Systems Thinking

It should be clear by now that when you’re running a roleplaying game, you’re building a world for your players. Another way to think about this world is as a system of smaller systems: there’s a system for how swords work, and a system for magic, and a system for how the merchants in the town work, and these systems ladder up into a larger, mostly-balanced system of narrative and mechanistic triggers and reactions that your players get to poke and prod.

When you first start learning how to world-build for roleplaying games, most of what you read will recommend one of two approaches. The first approach is to build from the inside out: pick a character, or a location, or even a single artifact, and define some details. What is the character named? Who are the main patrons of that inn? What is a defining characteristic of that artifact? Then you build out from there. Why is the character named that? If the inn is in a village, what’s the village like? Who owned the artifact in the past? Ultimately, you spiral outwards, creating a world iteratively as your players explore it. This perhaps maps to a approach that leads with lived experience and builds connections outwards to larger structures from there, using ethnography, co-design, and other participatory methods.

The second approach is outside, in: start at the highest structures, then work in. What are the cosmos like? What are the broad biomes of the planet? What major factions dominate the world? Then, you selectively add detail where it needs to be added in order for the game to work, shuttling back and forth between filling in these higher-level constructions and adding the minute detail that brings the story to life. Here, we might think about approaches to systems thinking and change that emphasize inter-organizational relationships, flows of energy, capital, and ideas, or how socio-cognitive structures of norms and behaviour pattern the world.

In both cases, you’re making connections between objects, flows, or experiences at different scales and knitting them together into something cohesive and immersive. World-building for roleplaying games forces you to think exhaustively and creatively about the context you’re creating (and in a sense exploring). Playing games with a table of smart, creative humans means that they’re almost certainly going to ask you brilliant and unexpected questions about the game world, so you’d better have a sense of commodity flows between those two kingdoms, but also how a citizen of one feels about the dominant religion of the other, and how that might in turn impact trade relations. At very least, you have to get comfortable experimenting in real time to generate those details in a believable way.

An important second lesson emerges from this playful stacking of systems, however. Inevitably, in any kind of roleplaying game, you run into the fact that this teetering “system of systems” is at the end of the day merely a model for a reality. The rules can suddenly seem at odds with what a player wants to do in a narratively-coherent sense, or you might realize that you’ve created a thoroughly one-dimensional culture that would never be so simple in the real world. These are humbling reminders in the game, but also good to keep in mind in design as well: no matter how thorough we are in mapping and thinking about systems, we need to remember that these are mere models, and that we should anticipate and even embrace their potential to break catastrophically.

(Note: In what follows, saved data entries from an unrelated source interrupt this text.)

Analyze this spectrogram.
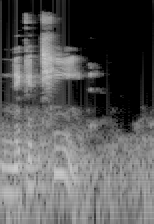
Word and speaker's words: nicotine: mine Valentine Valentine but sometimes it's pronounced with a sound e like nicotine here's the e sound nicotine and sometimes it sounds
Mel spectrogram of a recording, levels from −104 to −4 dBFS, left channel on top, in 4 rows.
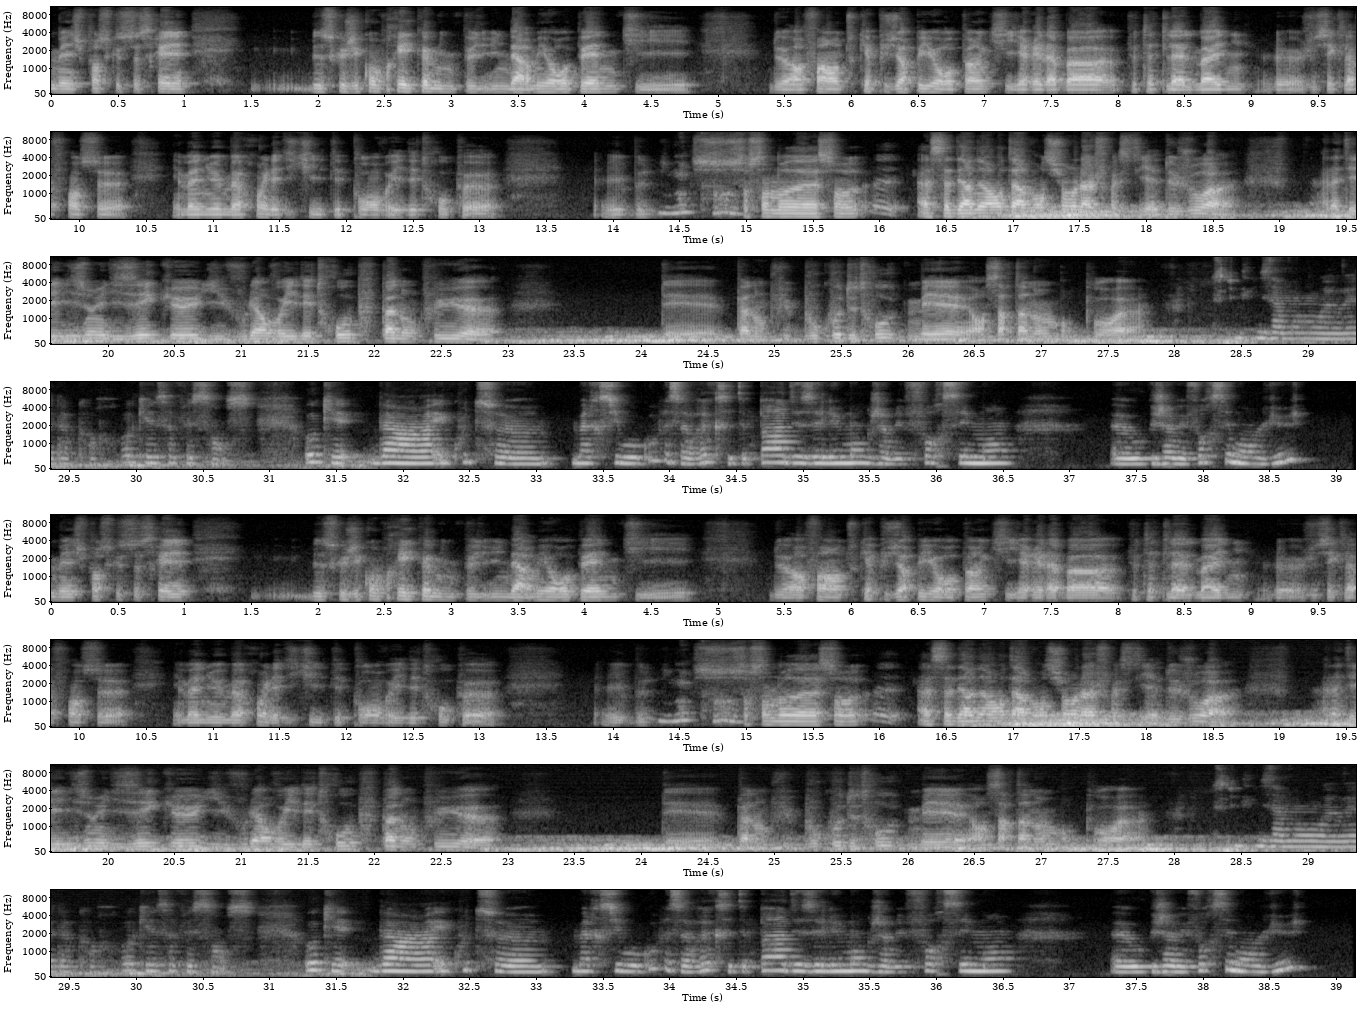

Getting Started

Ultimately, my hope in this idle reflection was to shed some light on the ways in which roleplaying games can help designers think a bit differently about their practice. If that’s resonated with you, then your next question might be this: how do I get started?

Here are some thoughts: